• _WORK TO COMPLETE_
The records follow. Copy them exactly, but omit the pictures.

===== MATERIAL TO PROCESS

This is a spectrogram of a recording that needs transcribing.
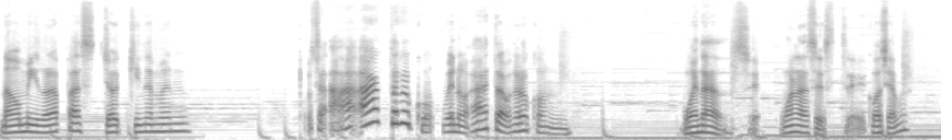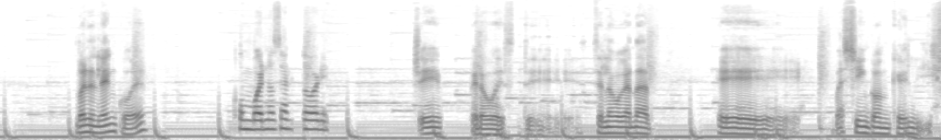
Naomi Rapace, Joe Kinnaman. O sea, ha, ha actuado con. Bueno, ha trabajado con. Buenas. eh, Buenas, este. ¿Cómo se llama? Buen elenco, ¿eh? con buenos actores. Sí, pero este. Se lo va a ganar. Eh. Machine Gun Kelly.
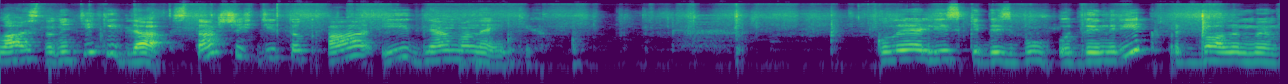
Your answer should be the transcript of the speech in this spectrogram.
Класно не тільки для старших діток, а і для маленьких. Коли Аліски десь був один рік, придбали ми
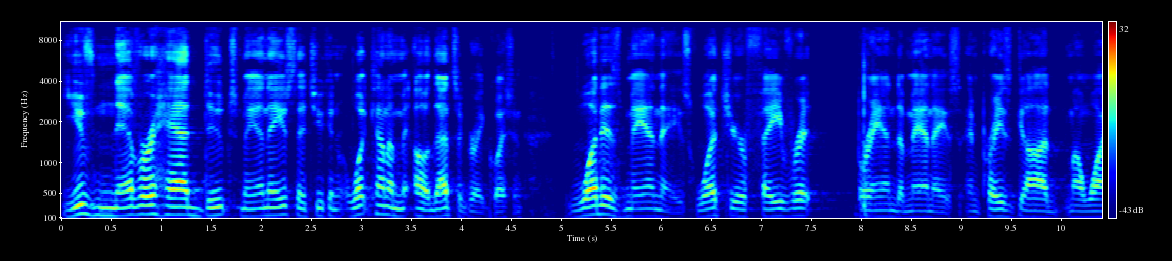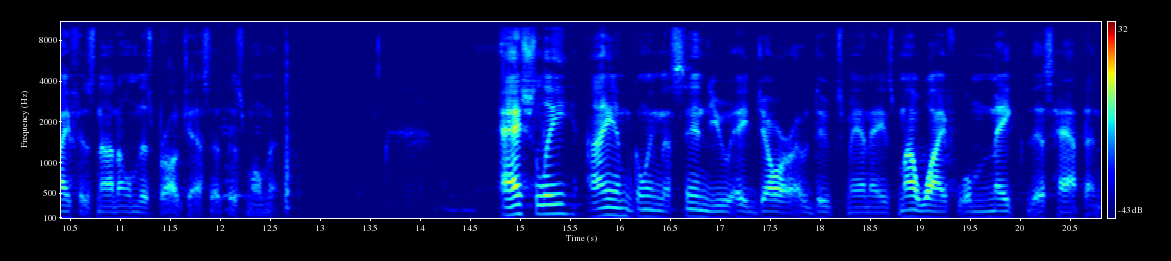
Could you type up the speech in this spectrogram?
You've never had Duke's mayonnaise that you can. What kind of? Oh, that's a great question. What is mayonnaise? What's your favorite brand of mayonnaise. And praise God, my wife is not on this broadcast at this moment. Ashley, I am going to send you a jar of Duke's mayonnaise. My wife will make this happen.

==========

• _YOUR RESPONSE_
This is a spectrogram of a recording that needs transcribing.
Naomi Rapace, Joe Kinnaman. O sea, ha, ha actuado con. Bueno, ha trabajado con. Buenas. eh, Buenas, este. ¿Cómo se llama? Buen elenco, ¿eh? con buenos actores. Sí, pero este. Se lo va a ganar. Eh. Machine Gun Kelly.
Your answer should be the transcript of the speech in this spectrogram.
Класно не тільки для старших діток, а і для маленьких. Коли Аліски десь був один рік, придбали ми
Could you type up the speech in this spectrogram?
You've never had Duke's mayonnaise that you can. What kind of? Oh, that's a great question. What is mayonnaise? What's your favorite brand of mayonnaise. And praise God, my wife is not on this broadcast at this moment. Ashley, I am going to send you a jar of Duke's mayonnaise. My wife will make this happen.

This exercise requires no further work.